Retirement - Looking Down the Road

Shannon Bohrer

(May, 2010) I  recently retired after 42 years in law enforcement and I very much enjoyed my career. It was very rewarding work and I know that I was very fortunate to have such good and long employment. I was also lucky that, when I set a retirement date, some associates of mine asked me to work with them on a project. The project is like continuing my work on a part time basis. So while I have retired from full time employment, I am still working several days each month and continue to associate with some very good people. Additionally, the part time work includes a little traveling, and I look forward to the trips when my wife can join me.

Just prior to my retirement, I was at a luncheon when someone asked me why I was retiring. I responded that I liked my job, the people I worked with and enjoyed coming to work. I continued that from my perspective I am paid a very good salary to do something I enjoy, which makes me very fortunate. Additionally, I have a wife I love (38 years of marriage), a home that I enjoy very much and a long list of things that I would like to do. Besides, everyone has to retire sometime.

The person that asked the question thought for a while and then repeated, "But if you like what you do, why are you retiring?" I thought for a moment and responded with the analogy that when you teach someone to drive, they tend to fall into two categories. One group always looks out over the hood of the vehicle and literally as far ahead as they can see the road. The other group tends to look over the hood at the road directly in front of them. Both perspectives have their advantages and they both have disadvantages.

The advantage of looking far down the road is that the operator is taking a longer view of what's ahead. The disadvantage is the driver can miss hazards that are close. Conversely, the driver that looks directly in front of them tends to see the immediate hazards, but misses the larger view.

For a long time, I tried to have both perspectives, but felt I was not always attending to important matters and I needed more balance in my life. I added that I was too old to be in the rodeo, but I wanted to retire before I was too old to be in the parade (not literally). My reality is that I want both views, and converting from full-time to part-time will allow me the time I need; at least that's the plan.

One of my first part-time jobs was to teach a class in San Antonio Texas. I approached my wife with the proposition that she travel with me on this trip. We have both been to San Antonio before and we very much enjoyed our previous trips. And, as luck would have it, we would be in town for the first weekend of the San Antonio Rodeo. My wife agreed and I made the arrangements. We would fly to San Antonio the first Wednesday in February. I had a presentation on Thursday and we then would have the entire weekend to visit the historic sites and see the rodeo. Since we would be gone for five days, my wife made arrangements for her sister to stop at our farm and feed the horses and chickens.

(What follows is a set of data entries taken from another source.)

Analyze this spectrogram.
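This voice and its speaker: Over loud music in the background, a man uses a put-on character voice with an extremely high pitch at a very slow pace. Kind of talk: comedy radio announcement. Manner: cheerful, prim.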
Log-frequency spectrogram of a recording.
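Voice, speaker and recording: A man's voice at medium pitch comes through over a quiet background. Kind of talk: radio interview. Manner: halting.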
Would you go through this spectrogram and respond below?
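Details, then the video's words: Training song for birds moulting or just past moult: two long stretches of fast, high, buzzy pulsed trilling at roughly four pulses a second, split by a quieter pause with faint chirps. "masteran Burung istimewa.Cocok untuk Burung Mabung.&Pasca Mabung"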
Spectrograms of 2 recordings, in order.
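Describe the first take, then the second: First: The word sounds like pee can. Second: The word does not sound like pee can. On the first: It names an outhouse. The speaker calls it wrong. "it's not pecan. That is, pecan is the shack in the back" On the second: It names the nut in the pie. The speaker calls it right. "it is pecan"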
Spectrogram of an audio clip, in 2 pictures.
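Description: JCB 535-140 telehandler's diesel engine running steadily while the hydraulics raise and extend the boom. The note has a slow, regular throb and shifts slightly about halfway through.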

Everything went according to plan, with one little glitch. While we were in San Antonio, Maryland had a snow storm. Before the snow started, my wife called home and talked to her sister. Her sister told her that since it was suppose to be a lot of snow, she was moving to our farm with her twin 9 year old boys. It turned out to be a lot of snow and her sister and the twins were snowed in for two days. We called several times, and by the second day, thanks to our wonderful neighbors, the farm was plowed out and her sister and twins went back to their home.

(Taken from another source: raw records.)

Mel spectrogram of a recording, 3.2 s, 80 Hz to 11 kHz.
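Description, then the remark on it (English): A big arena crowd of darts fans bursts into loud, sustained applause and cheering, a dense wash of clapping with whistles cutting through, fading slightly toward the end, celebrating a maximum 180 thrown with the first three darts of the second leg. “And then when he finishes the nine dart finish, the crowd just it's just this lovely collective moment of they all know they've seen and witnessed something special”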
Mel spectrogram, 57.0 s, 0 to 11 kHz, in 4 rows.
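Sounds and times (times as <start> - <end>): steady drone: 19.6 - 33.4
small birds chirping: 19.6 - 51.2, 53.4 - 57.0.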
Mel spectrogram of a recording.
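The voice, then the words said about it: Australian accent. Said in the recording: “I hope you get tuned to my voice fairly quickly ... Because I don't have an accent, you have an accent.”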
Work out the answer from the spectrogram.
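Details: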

We had left Maryland on a Wednesday and were supposed to be back home on the following Monday. Watching the national news in San Antonio, we realized another snow storm was due in Maryland on Tuesday and that it may be more snow than the first. I advised my wife that we would be home before the next snow. I was wrong. Our flight on Monday was cancelled and there were no other flights that were available. We re-booked for Tuesday morning and called her sister. Once again, her sister and twins moved to the farm.

Very early on Tuesday, we boarded a flight from San Antonio and landed in Chicago, but our connecting flight to Baltimore was cancelled. We eventually left Chicago on Thursday and finally arrived in Maryland. However, our road was still closed and we spent the night at my wife's sister's home. Of course, my wife's sister was still at our home. On Friday afternoon, the County opened our road and we arrived home, home being at the end of the driveway with a walk through deep snow.

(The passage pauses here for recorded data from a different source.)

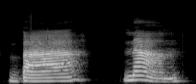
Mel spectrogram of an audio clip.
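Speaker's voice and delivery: BANAAN drawn out with long open A in both syllables; long open vowels. Shown as a demonstration. Teacher shows learners long vowels in BANAAN, drawn out. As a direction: split BANAAN slowly, ba-naan, both A's long. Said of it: "you have to pronounce it long".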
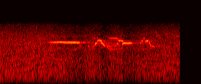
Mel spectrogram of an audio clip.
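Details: Hermit Thrush singing one phrase: a sustained pure whistled note followed by a quick ethereal tumble of higher and lower fluty notes, over a constant rushing hiss like falling water.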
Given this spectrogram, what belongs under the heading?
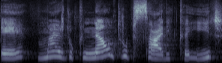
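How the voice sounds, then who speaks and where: Speaking with a European Portuguese accent, a woman has a high pitch and ordinary pitch variation. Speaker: spiritist lecturer. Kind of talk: lecture.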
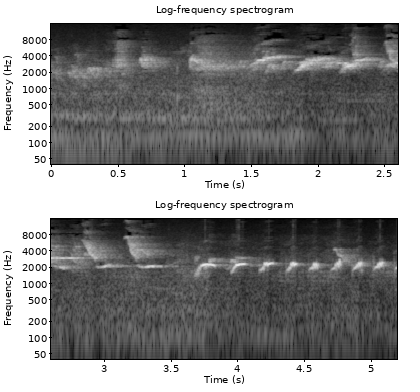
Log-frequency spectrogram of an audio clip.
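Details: Greater green leafbird singing to draw young birds into song: jumbled bright warbling and buzzy slurred notes give way to a fast run of sharp repeated chips at the end.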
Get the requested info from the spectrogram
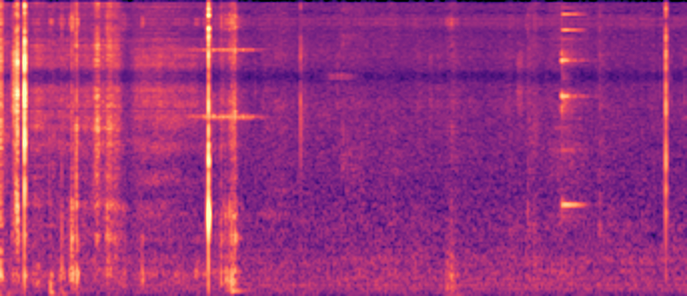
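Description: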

Later that evening, after the driveway was cleared with help from our great neighbors and after my wife's sister and her children had left, my wife told me that the twin boys had left us some notes. Since they were snowed in for several days they were supposed to be doing their school work but they also left us several written notes. A few of the notes……

"Aunt Sue & Uncle Shannon, Mom and us went out to feed the horses, mom fell down in the snow and could not get up. Later she did get up and fed the horses. We came in and had hot chocolate and mom had a beer. Joe & Tom"

"Aunt Sue we thank you for letting use sleep over night here, Love Joseph"

"Welcome Home. BY the way can you get us out of the snow - Yeah"

My wife and I enjoyed the notes and my wife commented that she would not be going on my next trip.

Even when you look down the road, the trip may not always go as planned. However, often you can find unexpected rewards, even when things don't go as planned.

Read other articles by Shannon Bohrer